Rodeos cancelled in 100 Mile

Veterinarian says horse owners only need to play it safe

By Ken Alexander

Black Press

On the heels of the cancellation of the May 21 – 23, Little Britches Rodeo (and parade), the South Cariboo Rodeo Association Rough Stock Rodeo, and the Outriders Gymkhana in 100 Mile House, Dr. Gordon Laity of the Lakeland Veterinary Clinic in 100 Mile held an information seminar on Saturday, May 21.

Organizers cancelled the events as a precautionary measure, following the news of an outbreak of Neurotropic Equine Herpes Virus-1 (nEHV-1) traced back to a National Cutting Horse Association event in Ogden, Utah, April 30-May 8. Since that event, some 18 cases of the virus have been reported.  They ruled on the side of caution because all strains of the disease are highly contagious.

Dr. Laity told the six people who gathered on Saturday he wanted to calm any potential panic that might be occurring because people are reading and passing along blogs and reports on the Internet.

This is not a new disease, as it has been around for a long time, he said, adding most horses have come in contact with it in their first year of life.

Noting the equine herpes virus (EHV), or rhinovirus, is an extremely common virus and there have been numerous outbreaks in the past, he explained that once a horse is infected, it always carries the disease.

“So they may have the virus at any age down the road, particularly if they are stressed, and they may even suffer from the disease again that they got infected with a long time ago.”

Dr. Laity noted it’s much like cold sores in people, which is also herpes virus.

He added there are two main strains of herpes virus, with strain 4 causing cold-like symptoms, resulting in a fever, a “snotty nose,” and lack of appetite.

Strain 1, he said, has the cold-like and respiratory disease symptoms, but can also cause abortions in pregnant mares and, in some rare cases, cause neurological (brain and spinal cord) disease.

There is no risk to human health, Dr. Laity stressed.

Noting this recent outbreak is particularly virulent, he said vaccination is not effective for the neurological strain of EHV, so there is no point for people rushing out to vaccinate their horses.

The main way to prevent the spread of infection is to isolate new horses arriving at a facility, he said, adding isolation for a two- to three-week period is a good practice in general.

Isolation is also important if a horse is showing symptoms because the air-borne disease is spread from an infected horse to other horses through nasal secretions.

It can also be transmitted indirectly by people caring for the horses (clothes and gloves) and the equipment (stalls, trailers, brushes and tack) they use.

“Changing your clothes and disinfecting any instruments after handling a sick horse would be a good idea,” he said, adding handlers should wash their hands with soap and water frequently.

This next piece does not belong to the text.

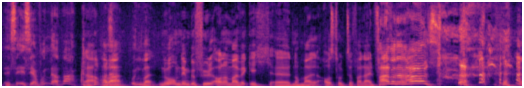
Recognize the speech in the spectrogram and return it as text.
ist, ist ja wunderbar. Ja, aber, Und- aber nur um dem Gefühl auch nochmal wirklich äh, nochmal Ausdruck zu verleihen. Favre raus!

Responding to questions, Dr. Laity said he didn’t think it would be risky riding horses in the South Cariboo now, as the risk is the same as it always was.

Because some equine events have been taking the temperatures of the horses before letting them compete, he said higher temperature is often the first sign. Anything over 38.5 C is considered a high temperature, he said, but owners should consider the environment the horse has been in, such as running around in the heat.

He added it wouldn’t be a bad idea for owners to take temperatures if they wanted to monitor their horses for signs of the disease.

If a horse is showing EHV symptoms, Dr. Laity said the first step would be to isolate it (28 days is recommended) and let it run its course.

As for preventive measures, he added keeping the horse’s stress level down should stop any latent disease from resurfacing.

He noted the horses at the Utah event were likely hauled in trailers, which makes them susceptible to many diseases, and is very stressful on the animals. This long-distance travelling, combined with being in close quarters with a lot of strange horses and the competition, he added, can be a recipe for EHV to spread quickly.

However, Dr. Laity said this isn’t what a horse, which hasn’t had a stressful moment for the past six months in a South Cariboo back yard, is likely experiencing.

“So, I don’t think I would be particularly concerned about this rhino outbreak. Just play it safe.”